Construction on a 14-story Family Court building in Philadelphia was to have begun in July. But the $200 million project has been plagued by allegations of corruption, an FBI investigation, and a dispute over development rights of the site at 15th and Arch Streets.
The public works project, which would be the largest in the city after the Convention Center is completed, is apparently moving forward. The state Department of General Services put out a request for proposals from contractors Nov. 15.
Spokesman Troy Thompson said there was no firm date for a groundbreaking.
State officials had hoped to start construction in late 2009 on two facilities at Graterford Prison that would accommodate about 4,100 inmates. A dispute over the bidding process and budget delayed the start until fall 2010. It was pushed off again midyear by a court ruling that said the state had failed to follow bidding laws.
Now, with contractors selected - it will be a joint venture with Walsh Construction and Heery International - the $322 million undertaking could begin in the spring, though the contract has not been signed, Thompson said.
Philip Kirschner, president of the New Jersey Business and Industry Association, said the region could not fully recover economically without a rebound in construction.
His group polled members in various sectors about their expectations for 2011. Few anticipated much improvement, but participants from commercial and industrial construction were by far the most pessimistic. Eighty percent said they expected no change or a decline in economic conditions in the next six months.
Not enough companies are investing in new warehouses and office space to pick up the slack for contractors whose long-running jobs are ending, Kirschner said.
Far from expanding, "a lot of companies I talk to are looking at giving up their space, or cutting their space, or subletting their space to other people," he said.
NAIOP New Jersey, an association that represents commercial and industrial real estate developers, takes the pulse of its members each November. Last year, it expected construction of about two million square feet in 2010.
The outlook for 2011, according to last month's survey, was for 1.2 million square feet, said Michael G. McGuinness, the group's chief executive officer. That compared with about 20 million in 2006. (His group does not collect data on actual footage built.)
Many companies are favoring upgrades to existing office space, he said.

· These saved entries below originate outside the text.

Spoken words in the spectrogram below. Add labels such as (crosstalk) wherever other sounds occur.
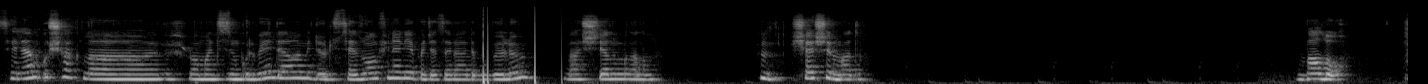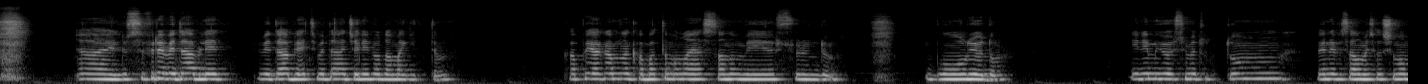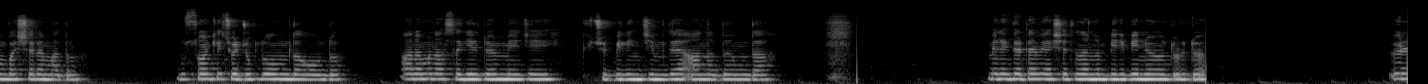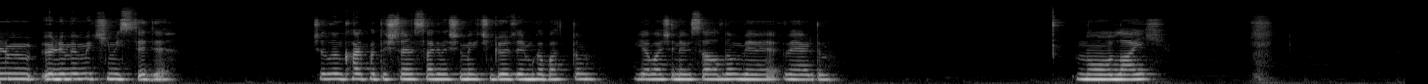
Selam uşaklar. Romantizm kulübüne devam ediyoruz. Sezon finali yapacağız herhalde bu bölüm. Başlayalım bakalım. Hı, şaşırmadım. Balo. Ay, Lucifer'e veda bile, veda bile etmeden aceleyle odama gittim. Kapıyı arkamdan kapattım ona yaslandım ve yere süründüm. Boğuluyordum. Elimi göğsüme tuttum ve nefes almaya çalıştım ama başaramadım. Bu son kez çocukluğumda oldu. Anamın asla geri dönmeyeceği küçük bilincimde anladığımda. Meleklerden ve yaşatanların biri beni öldürdü. Ölüm, ölümümü kim istedi? Çılgın kalp atışlarını sakinleştirmek için gözlerimi kapattım. Yavaşça nefes aldım ve verdim. No lie.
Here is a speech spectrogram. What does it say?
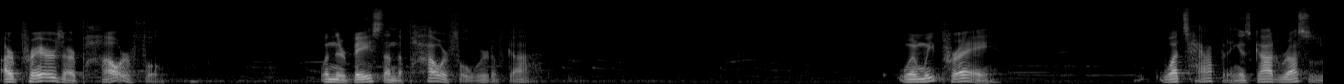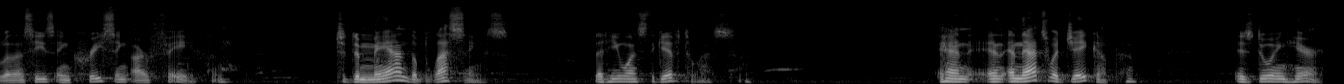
Our prayers are powerful when they're based on the powerful Word of God. When we pray, what's happening as God wrestles with us, He's increasing our faith to demand the blessings that He wants to give to us. And, and, and that's what Jacob is doing here.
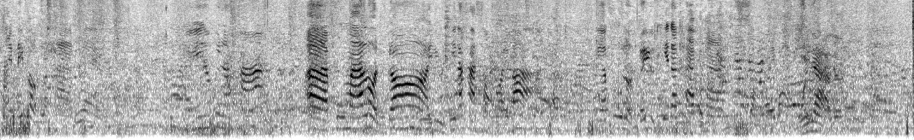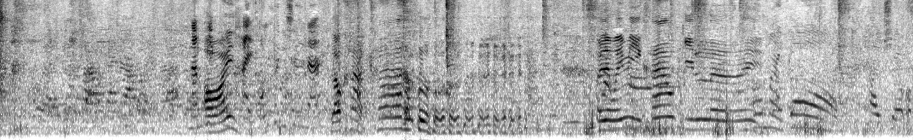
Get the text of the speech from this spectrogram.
ไทยไม่บอกราคาด้วยนี่ต้องมีราคาอ่าปูม้าหล่นก็อยู่ที่ราคา 200 บาท เนื้อปูหล่นก็อยู่ที่ราคาประมาณ 200 บาท โอ้ยอย่าเลย น้ำพอ๋ริอยกไข่เขาขึ้นชื่อนะ เราขาดข้าว เรายังไม่มีข้าวกินเลย Oh my god how shell of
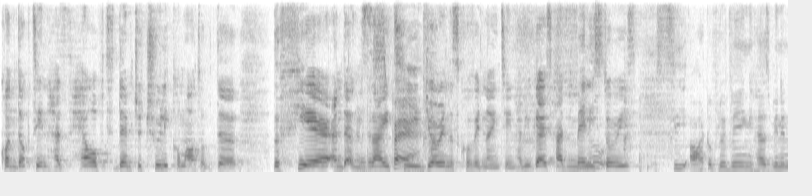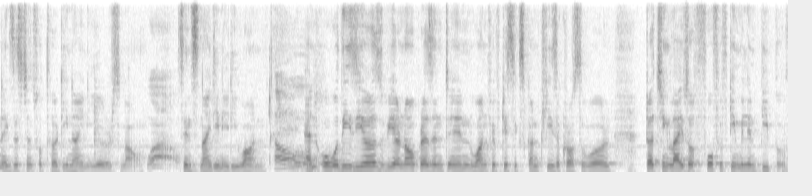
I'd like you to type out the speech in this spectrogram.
conducting has helped them to truly come out of the the fear and the anxiety despair. during this COVID-19? Have you guys had many You stories? See, Art of Living has been in existence for 39 years now, Wow. since 1981. Oh. And over these years, we are now present in 156 countries across the world, touching lives of 450 million people.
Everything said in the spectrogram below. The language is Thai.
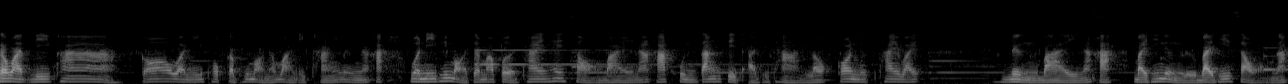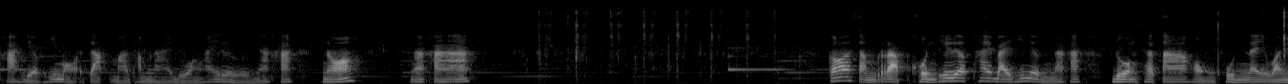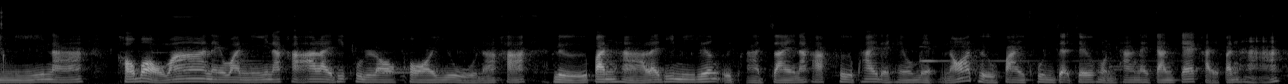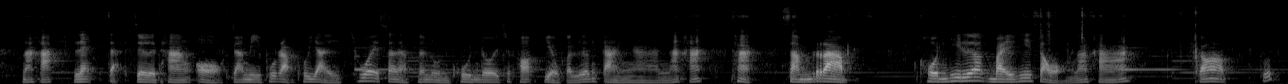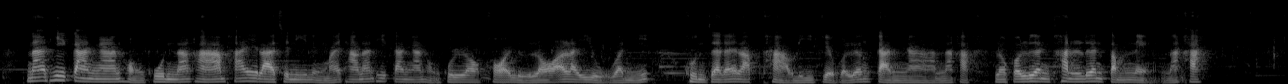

Construction firms' margins have shrunk a little each year since the recession began as they have lowered their bids to stay competitive. That prompted a few members to close this year, said Geoffrey N. Zeh, president and CEO of the Southeast Pennsylvania Chapter of Associated Builders and Contractors.
"We're looking at next year kind of as a repeat of this year," Zeh said. "The most optimistic outlook is that things will start to gradually pick up at the end of next year."